ON THE RITES, CEREMONIES, AND INSTITUTIONS OF THE ANCIENTS.
There is no doubt that our ceremonies and mysteries were derived from the rites, ceremonies, and institutions of the ancients, and some of them from the remotest ages. Our morality is deduced from the maxims of the Grecian philosophers, and perfected by the christian revelation.
The institutors of this society had their eyes on the progressive advancement of religion, and they symbolized it, as well in the first stage, as in the succeeding orders of Masons. The knowledge of the God of Nature forms the first estate of our profession; the worship of the Deity, under the Jewish law, is described in the second stage of Masonry; and the christian dispensation is distinguished in the last and highest order.
It is extremely difficult, with any degree of certainty, to trace the exact origin of our symbols, or from whence our ceremonies or mysteries were particularly derived.

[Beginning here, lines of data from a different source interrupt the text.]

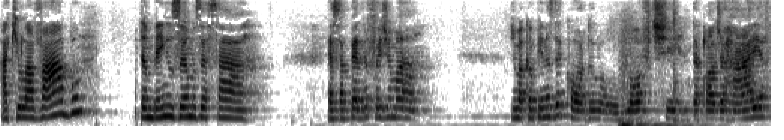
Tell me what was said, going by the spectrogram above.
Aqui o lavabo, também usamos essa essa pedra foi de uma de uma Campinas Decor, do loft da Cláudia Raia,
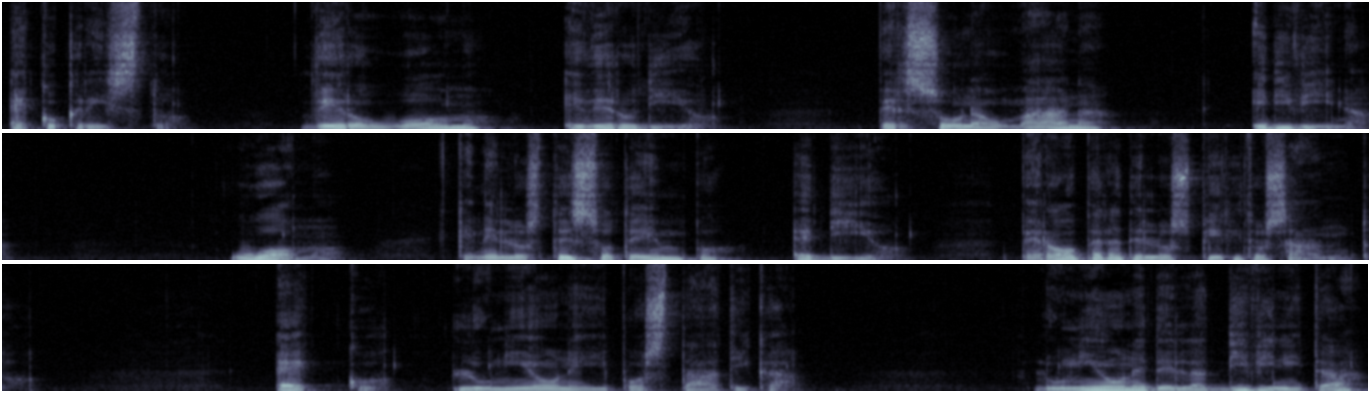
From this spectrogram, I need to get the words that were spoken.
Ecco Cristo vero uomo e vero Dio, persona umana e divina, uomo che nello stesso tempo è Dio, per opera dello Spirito Santo. Ecco l'unione ipostatica, l'unione della divinità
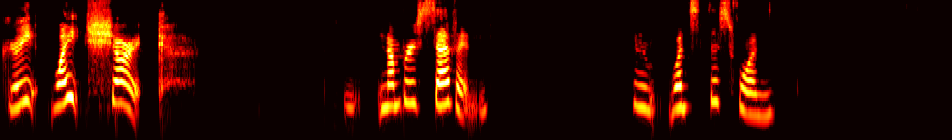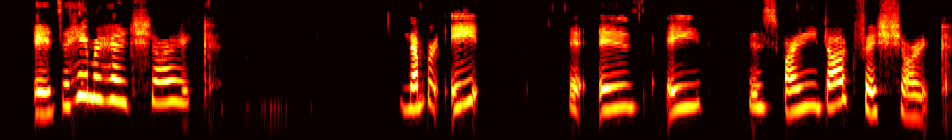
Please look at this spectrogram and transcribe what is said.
great white shark. Number seven. Hmm, what's this one? It's a hammerhead shark. Number eight. It is a, a spiny dogfish shark.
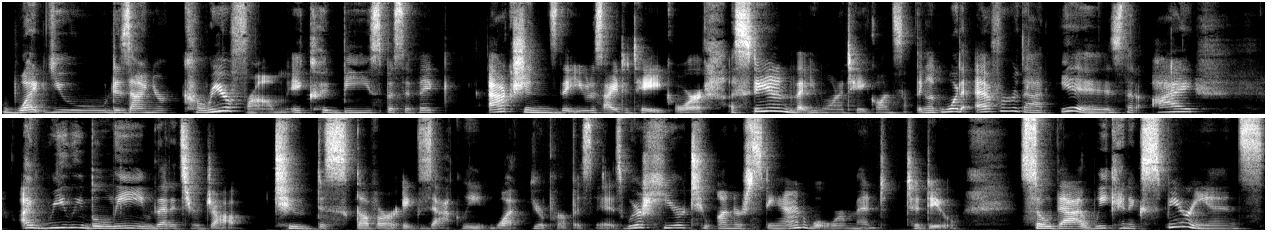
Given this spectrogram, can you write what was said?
what you design your career from. It could be specific actions that you decide to take or a stand that you want to take on something like whatever that is that i i really believe that it's your job to discover exactly what your purpose is. We're here to understand what we're meant to do so that we can experience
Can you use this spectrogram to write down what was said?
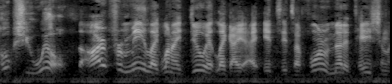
hopes you will. The art for me, like when I do it, like I, I it's it's a form of meditation.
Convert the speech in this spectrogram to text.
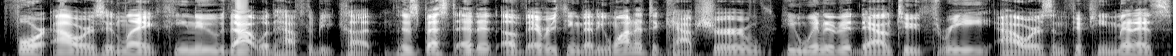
four hours in length. He knew that would have to be cut. His best edit of everything that he wanted to capture, he winded it down to three hours and 15 minutes.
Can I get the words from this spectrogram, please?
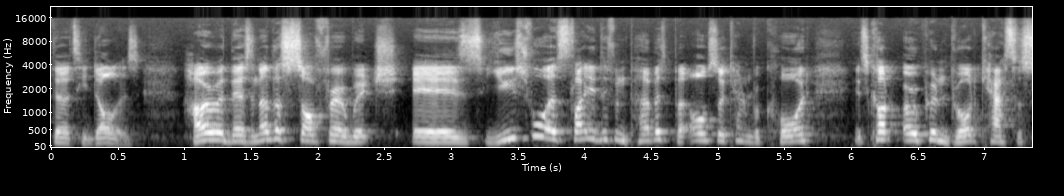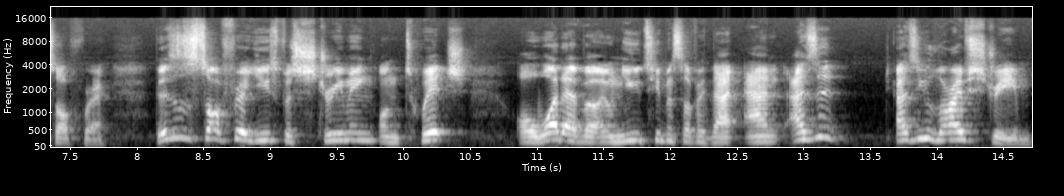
$30. However, there's another software which is used for a slightly different purpose but also can record. It's called Open Broadcaster software. This is a software used for streaming on Twitch or whatever, on YouTube and stuff like that, and as it as you live stream,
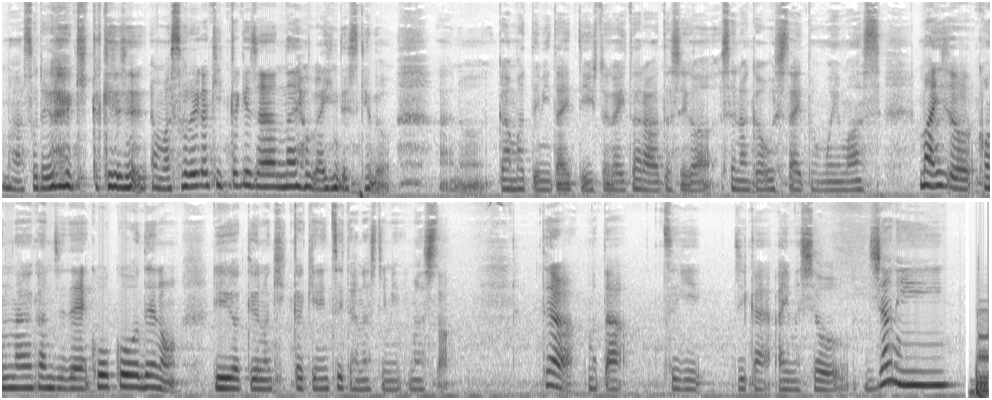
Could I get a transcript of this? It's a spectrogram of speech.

I shall point out some ancient instl* tutions from whence they may have been deduced.
The Assideans, (a sect among the Jews, divided into' f3WT&X) the merciful, and £3'^*7'-V the just) the fathers and predecessors of the Pharisees and Bsstnu .--rr-rrthey preferred their traditions before the written word, and set up for a sanctity and purity that exceeded the law: they at last fell into the error of the Sadducees, in denying the resurrection, and the faith of rewards and punishments after this life.
The Essenes* were of very remote antiquity, and it hath b,e«n argued by divines, that they were as
* "The etymologies of the names Effaei, or Effem, i, e. Eseenes, "are divers; that which I prefer is from the Syiiac ^ « Asa, signifying $sg«5rsy£(v, to heal or cure diseases; for though they "gave themselves chiefly to the study of the Bible, yet wish they "studied physic.
"Concerning the beginning of this sect, from whom or when it "began it is hard to determine. Some make them as ancient as the "Rechabites, and the Rechabites to have differed only in the addition '\ of some rules and ordinances from the Kenites, mentioned Judges i. W 16, and thus by consequence the Essenes were as ancient as the
* Israelites' departure, out of Egypt: for Jethro, Moses' father-in-law, "as. appears, by the text, was a Kenite: but neither of these seemerh "probable, for the I^enites are not mentioned in scripture as a distinct "order or sect of people, but a distinct family, kindred, or nation. » Numb. xxiv. ».—Secondly, the Rechabites did not build houses, but 9 dwelt in tents; neither did they deal in, husbandry; they sowed no "seed, nor planted vineyards, nor had any. Jer. xxxv. 7.-r-The
■ on the contrary, dwelt not in tents, but in houses, and they employed "themselves especially in husbandry. Oiie of the ^iebrew^ doctors "saitb, that the Essenes were Nazarites: but that cannot be, because "the law enjoined the Nazarites, when the time of the consecratiojn "was on, to present themselves at the door of the tabernacle or temple. .. *' Numb. vi. Now the Essenes had no access to the temple; when,
* therefore, or from what author, this sect took its beginning is tracer. "tain. The first that I find mentioned by the name of an Essene "(Josephus, L xiji. c ?9.) was one Judas, who. lived in the time of
* Aristobulus, the son of Jannus tlyrcamis, hefor? oju; gavje/nr's birth "about one hundred years: however this sect was of greater antiquity, "for all three, Pharisees, Sadducees and Esiejus, were in Jooathaa'siiajft,